▸ Given records:
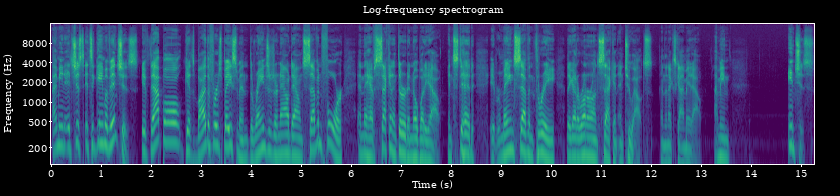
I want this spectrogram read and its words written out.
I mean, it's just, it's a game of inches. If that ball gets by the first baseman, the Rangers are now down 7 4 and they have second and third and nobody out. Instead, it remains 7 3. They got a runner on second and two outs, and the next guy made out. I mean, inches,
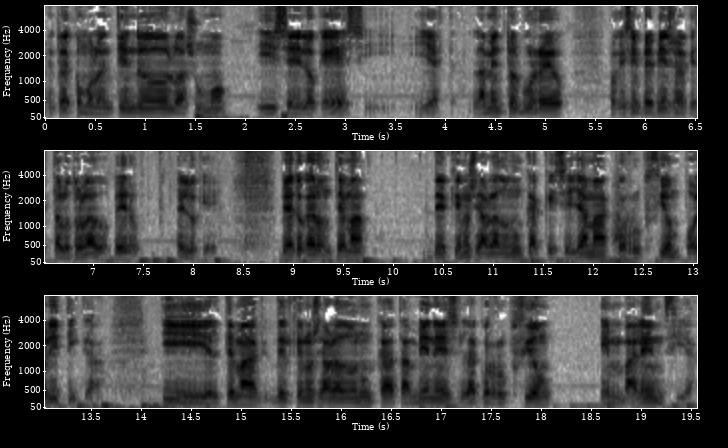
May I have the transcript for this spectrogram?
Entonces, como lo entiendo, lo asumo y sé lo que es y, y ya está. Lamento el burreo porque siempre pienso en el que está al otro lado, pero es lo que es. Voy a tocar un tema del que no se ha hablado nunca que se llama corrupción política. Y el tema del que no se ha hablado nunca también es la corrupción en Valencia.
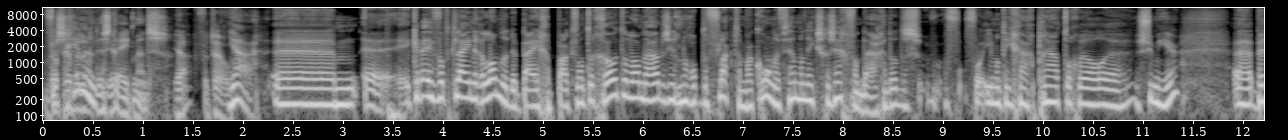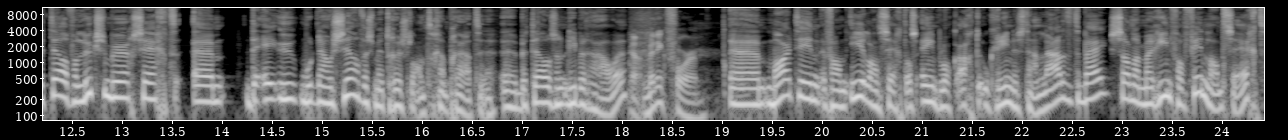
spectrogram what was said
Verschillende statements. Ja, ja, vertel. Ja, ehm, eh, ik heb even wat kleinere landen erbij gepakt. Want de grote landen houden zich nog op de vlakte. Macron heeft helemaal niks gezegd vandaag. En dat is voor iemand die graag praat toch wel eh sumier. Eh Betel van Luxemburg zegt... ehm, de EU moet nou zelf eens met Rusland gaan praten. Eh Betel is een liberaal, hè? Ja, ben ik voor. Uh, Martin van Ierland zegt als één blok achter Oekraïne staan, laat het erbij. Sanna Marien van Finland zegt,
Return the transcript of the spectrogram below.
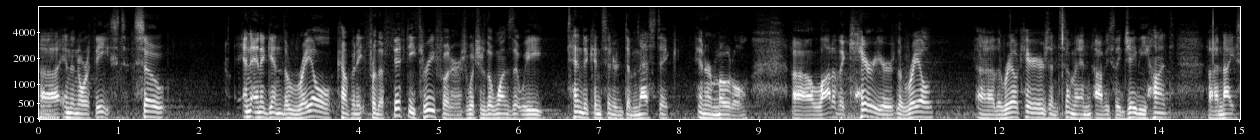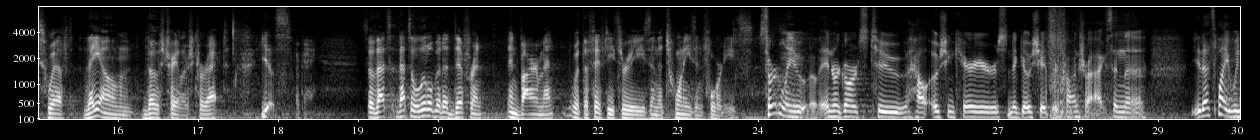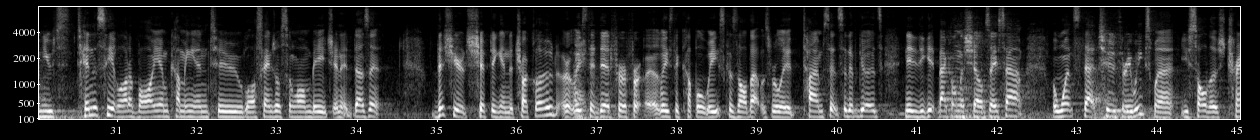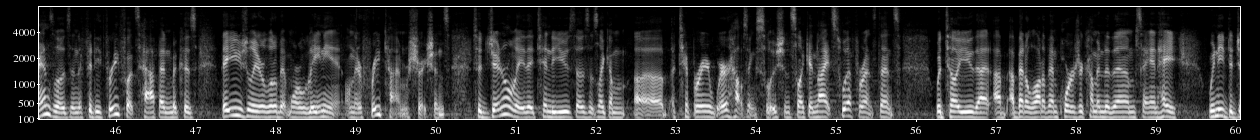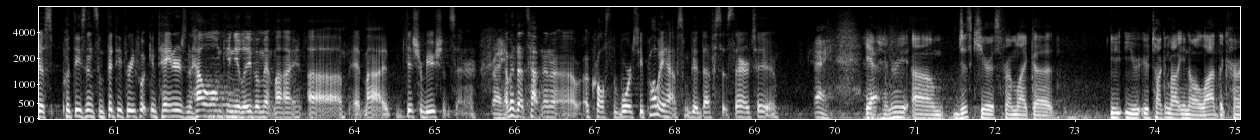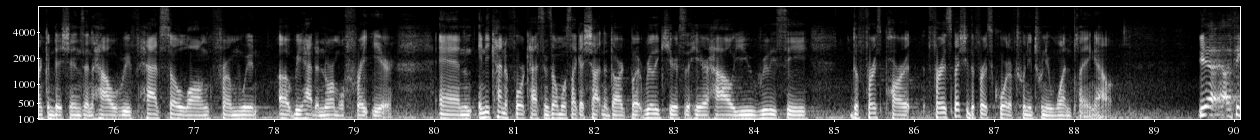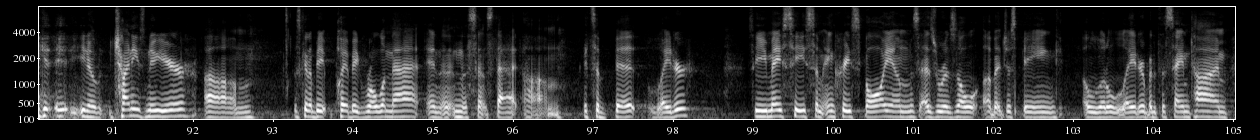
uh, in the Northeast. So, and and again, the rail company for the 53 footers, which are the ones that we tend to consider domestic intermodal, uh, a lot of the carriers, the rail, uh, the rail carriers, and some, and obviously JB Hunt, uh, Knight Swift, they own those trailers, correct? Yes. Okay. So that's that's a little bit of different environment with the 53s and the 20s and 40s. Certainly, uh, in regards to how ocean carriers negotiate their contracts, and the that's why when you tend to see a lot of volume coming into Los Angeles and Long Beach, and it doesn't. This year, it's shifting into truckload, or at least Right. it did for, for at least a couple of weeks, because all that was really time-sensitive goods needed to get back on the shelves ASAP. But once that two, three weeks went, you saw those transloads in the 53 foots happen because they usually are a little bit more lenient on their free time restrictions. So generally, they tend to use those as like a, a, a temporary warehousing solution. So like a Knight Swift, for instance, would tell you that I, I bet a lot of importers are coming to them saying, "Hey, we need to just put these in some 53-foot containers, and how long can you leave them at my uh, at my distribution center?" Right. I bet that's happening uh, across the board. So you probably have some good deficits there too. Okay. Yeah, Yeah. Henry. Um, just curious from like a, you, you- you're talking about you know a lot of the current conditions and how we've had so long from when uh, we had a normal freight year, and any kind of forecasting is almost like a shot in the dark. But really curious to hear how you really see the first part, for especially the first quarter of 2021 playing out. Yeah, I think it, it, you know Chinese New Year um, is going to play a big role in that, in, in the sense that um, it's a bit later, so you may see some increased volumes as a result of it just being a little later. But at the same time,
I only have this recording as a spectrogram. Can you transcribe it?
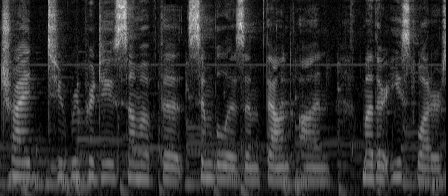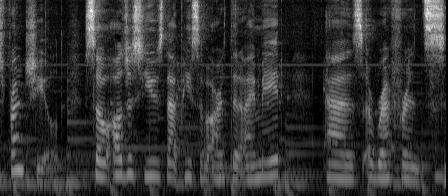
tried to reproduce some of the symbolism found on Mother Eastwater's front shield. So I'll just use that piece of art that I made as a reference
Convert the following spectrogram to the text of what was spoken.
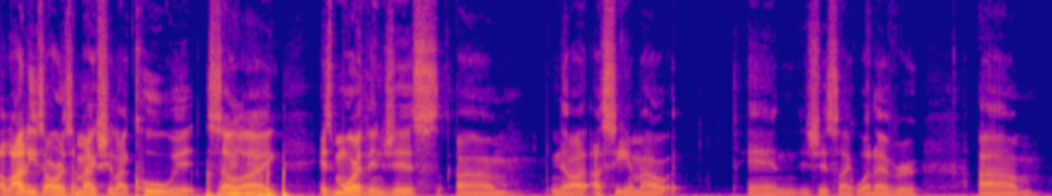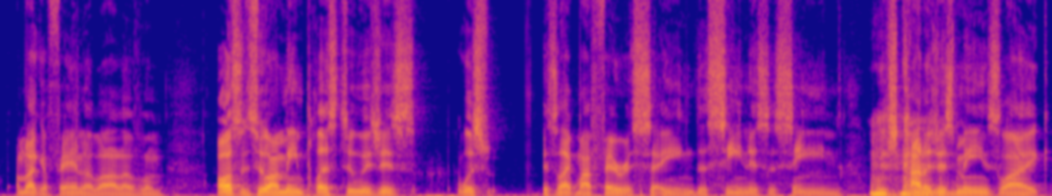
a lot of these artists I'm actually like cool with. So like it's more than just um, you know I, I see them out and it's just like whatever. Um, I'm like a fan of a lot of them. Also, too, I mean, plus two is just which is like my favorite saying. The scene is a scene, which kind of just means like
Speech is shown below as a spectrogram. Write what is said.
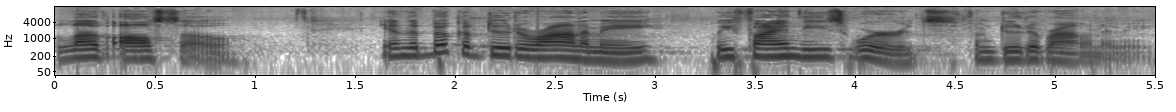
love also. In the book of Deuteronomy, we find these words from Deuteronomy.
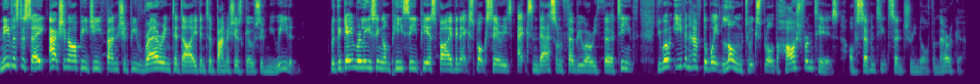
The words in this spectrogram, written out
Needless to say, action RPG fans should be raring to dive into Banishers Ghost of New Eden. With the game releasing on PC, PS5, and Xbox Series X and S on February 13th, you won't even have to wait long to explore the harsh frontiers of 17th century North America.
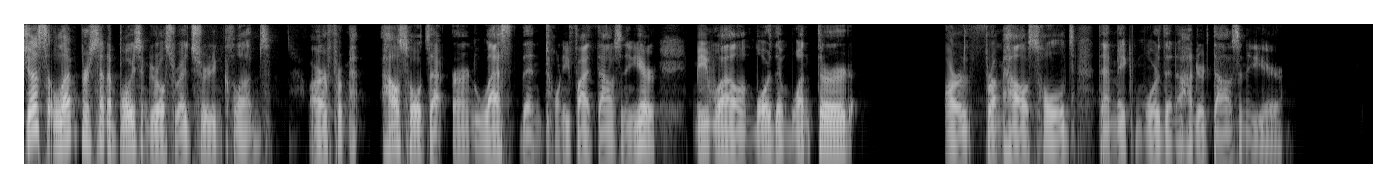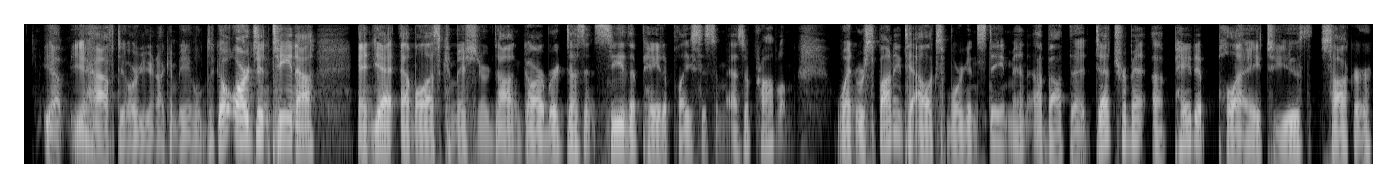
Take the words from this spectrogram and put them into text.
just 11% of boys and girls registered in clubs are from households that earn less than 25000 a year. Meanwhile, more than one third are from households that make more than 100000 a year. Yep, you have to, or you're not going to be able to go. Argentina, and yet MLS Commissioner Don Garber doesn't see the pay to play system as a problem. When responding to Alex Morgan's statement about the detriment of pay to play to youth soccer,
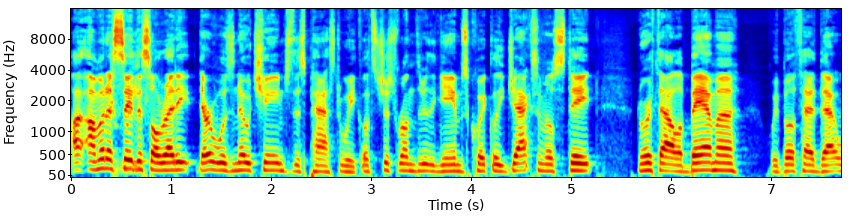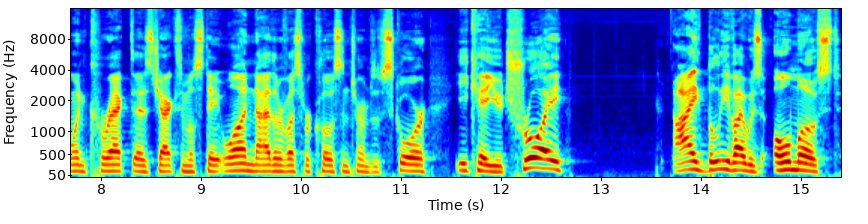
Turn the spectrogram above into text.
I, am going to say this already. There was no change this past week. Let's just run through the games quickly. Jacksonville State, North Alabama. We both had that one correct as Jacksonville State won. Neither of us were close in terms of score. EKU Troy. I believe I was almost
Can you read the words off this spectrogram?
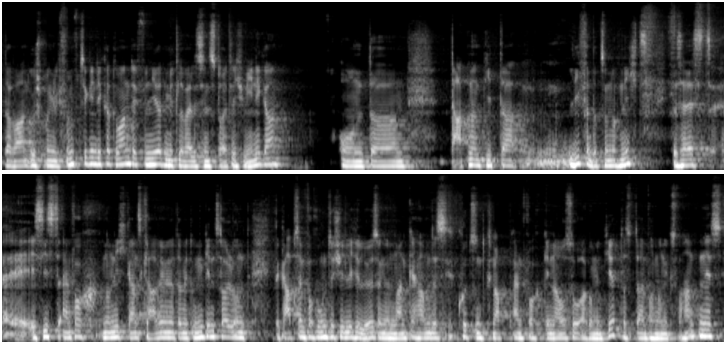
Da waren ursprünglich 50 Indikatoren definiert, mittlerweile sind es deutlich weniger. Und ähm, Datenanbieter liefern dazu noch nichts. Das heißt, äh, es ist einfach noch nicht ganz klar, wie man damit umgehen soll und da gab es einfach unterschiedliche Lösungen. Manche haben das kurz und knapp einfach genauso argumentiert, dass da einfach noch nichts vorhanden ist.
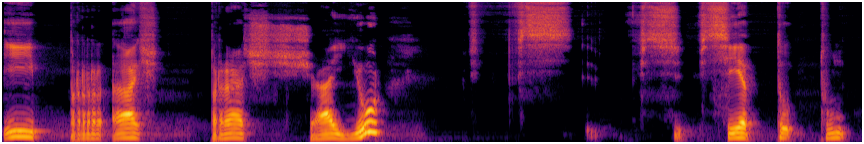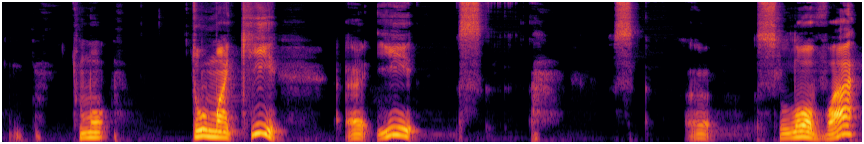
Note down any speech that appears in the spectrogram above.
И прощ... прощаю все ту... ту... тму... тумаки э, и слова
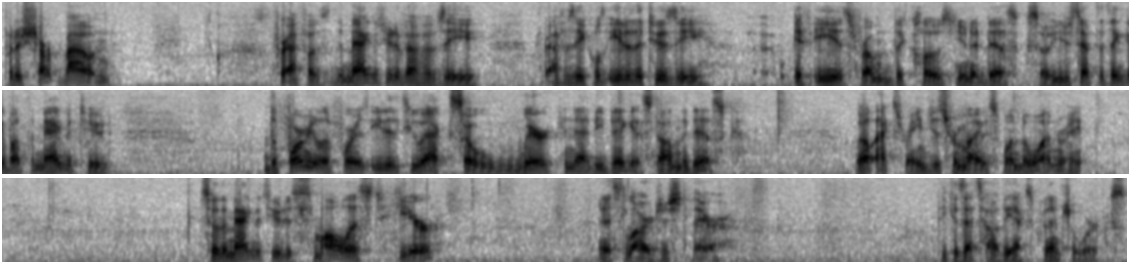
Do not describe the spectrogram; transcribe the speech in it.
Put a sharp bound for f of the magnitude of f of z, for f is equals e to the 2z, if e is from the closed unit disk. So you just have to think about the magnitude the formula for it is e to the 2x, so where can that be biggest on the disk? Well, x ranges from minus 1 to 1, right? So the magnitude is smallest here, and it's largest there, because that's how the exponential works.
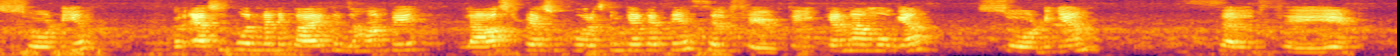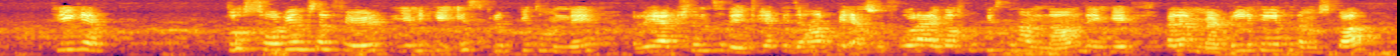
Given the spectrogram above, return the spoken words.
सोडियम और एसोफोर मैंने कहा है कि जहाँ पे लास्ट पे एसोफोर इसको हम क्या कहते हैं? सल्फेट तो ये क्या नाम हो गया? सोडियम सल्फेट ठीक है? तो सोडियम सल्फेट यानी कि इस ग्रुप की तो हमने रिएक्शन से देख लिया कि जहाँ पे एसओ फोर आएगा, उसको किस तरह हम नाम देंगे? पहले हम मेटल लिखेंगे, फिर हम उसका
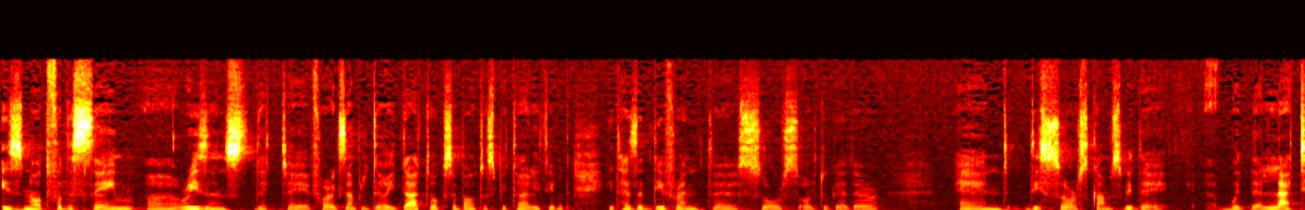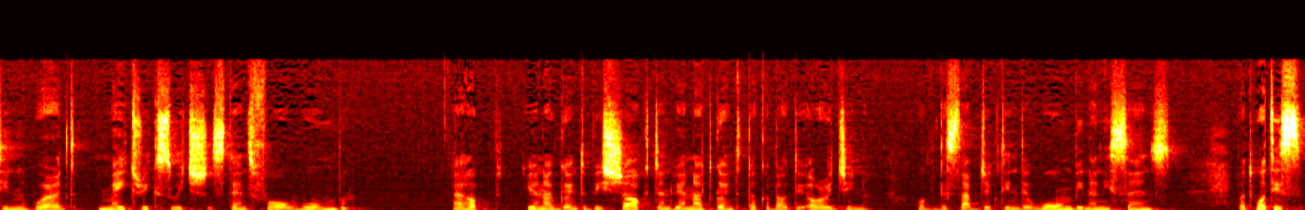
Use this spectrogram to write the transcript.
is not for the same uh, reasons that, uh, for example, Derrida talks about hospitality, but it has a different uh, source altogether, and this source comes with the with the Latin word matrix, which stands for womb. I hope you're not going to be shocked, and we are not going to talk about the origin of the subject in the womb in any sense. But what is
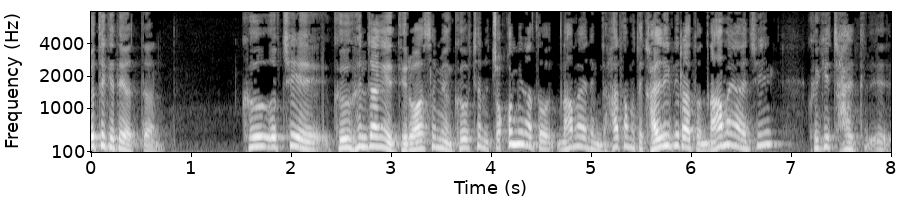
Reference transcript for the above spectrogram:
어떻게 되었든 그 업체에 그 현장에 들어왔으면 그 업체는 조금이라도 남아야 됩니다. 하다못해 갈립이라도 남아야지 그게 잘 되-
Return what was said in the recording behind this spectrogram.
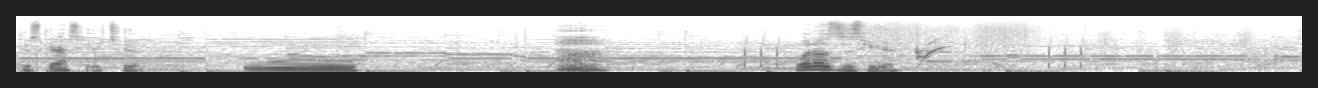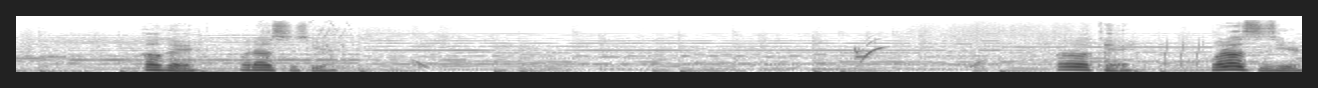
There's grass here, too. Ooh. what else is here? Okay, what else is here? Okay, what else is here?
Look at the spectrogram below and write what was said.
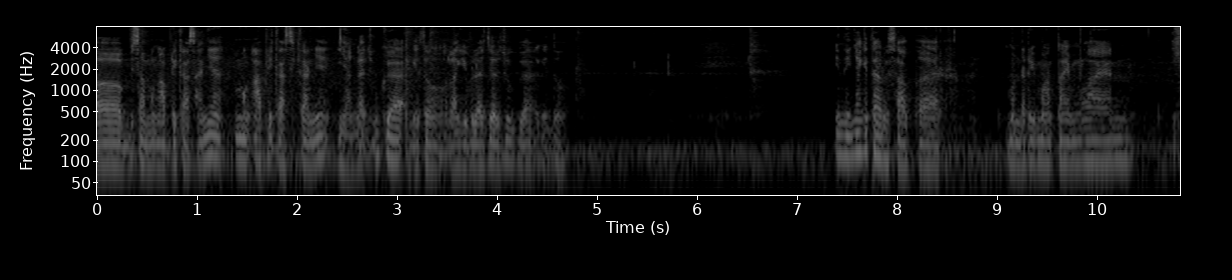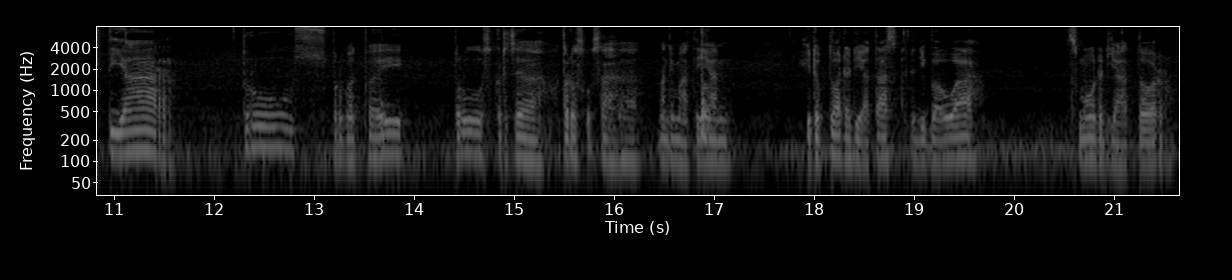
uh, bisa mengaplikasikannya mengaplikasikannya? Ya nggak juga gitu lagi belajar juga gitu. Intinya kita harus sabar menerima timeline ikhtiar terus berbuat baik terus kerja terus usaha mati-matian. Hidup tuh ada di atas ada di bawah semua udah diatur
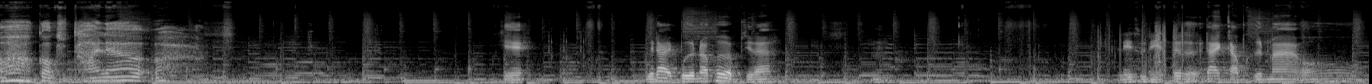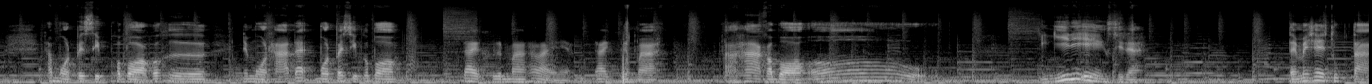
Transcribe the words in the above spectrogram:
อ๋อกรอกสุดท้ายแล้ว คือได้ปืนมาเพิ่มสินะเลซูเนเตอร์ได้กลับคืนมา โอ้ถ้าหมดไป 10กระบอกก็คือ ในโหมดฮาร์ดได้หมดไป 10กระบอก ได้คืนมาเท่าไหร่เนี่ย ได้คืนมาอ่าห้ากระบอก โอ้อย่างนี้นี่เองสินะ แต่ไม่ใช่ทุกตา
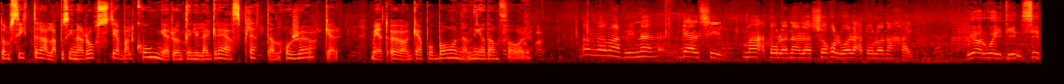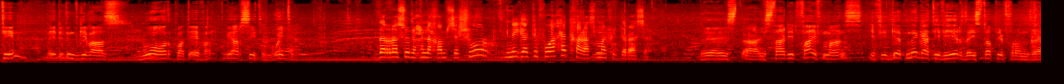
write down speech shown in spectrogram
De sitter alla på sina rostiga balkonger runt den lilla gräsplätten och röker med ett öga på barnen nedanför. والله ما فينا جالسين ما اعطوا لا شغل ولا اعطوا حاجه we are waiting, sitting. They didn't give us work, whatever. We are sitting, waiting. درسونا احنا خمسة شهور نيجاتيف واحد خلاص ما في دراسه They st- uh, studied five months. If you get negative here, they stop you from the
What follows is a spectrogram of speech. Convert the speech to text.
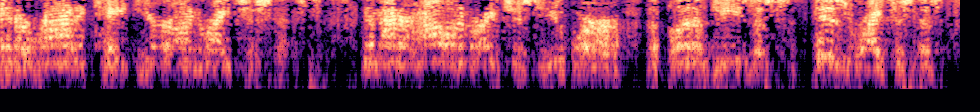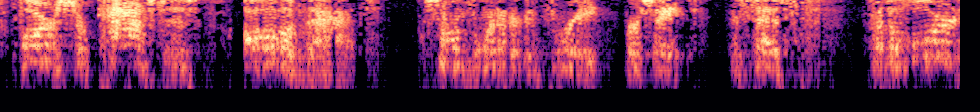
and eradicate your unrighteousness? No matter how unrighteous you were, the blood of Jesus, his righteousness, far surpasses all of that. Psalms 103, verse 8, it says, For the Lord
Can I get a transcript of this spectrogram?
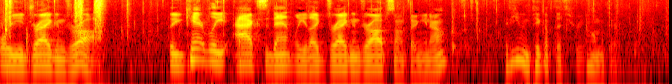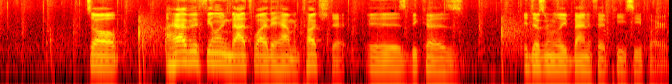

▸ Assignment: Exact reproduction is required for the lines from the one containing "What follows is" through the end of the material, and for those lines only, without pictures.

▸ Worked solution:
What follows is a spectrogram of speech. Convert the speech to text.
and eradicate your unrighteousness? No matter how unrighteous you were, the blood of Jesus, his righteousness, far surpasses all of that. Psalms 103, verse 8, it says, For the Lord
Can I get a transcript of this spectrogram?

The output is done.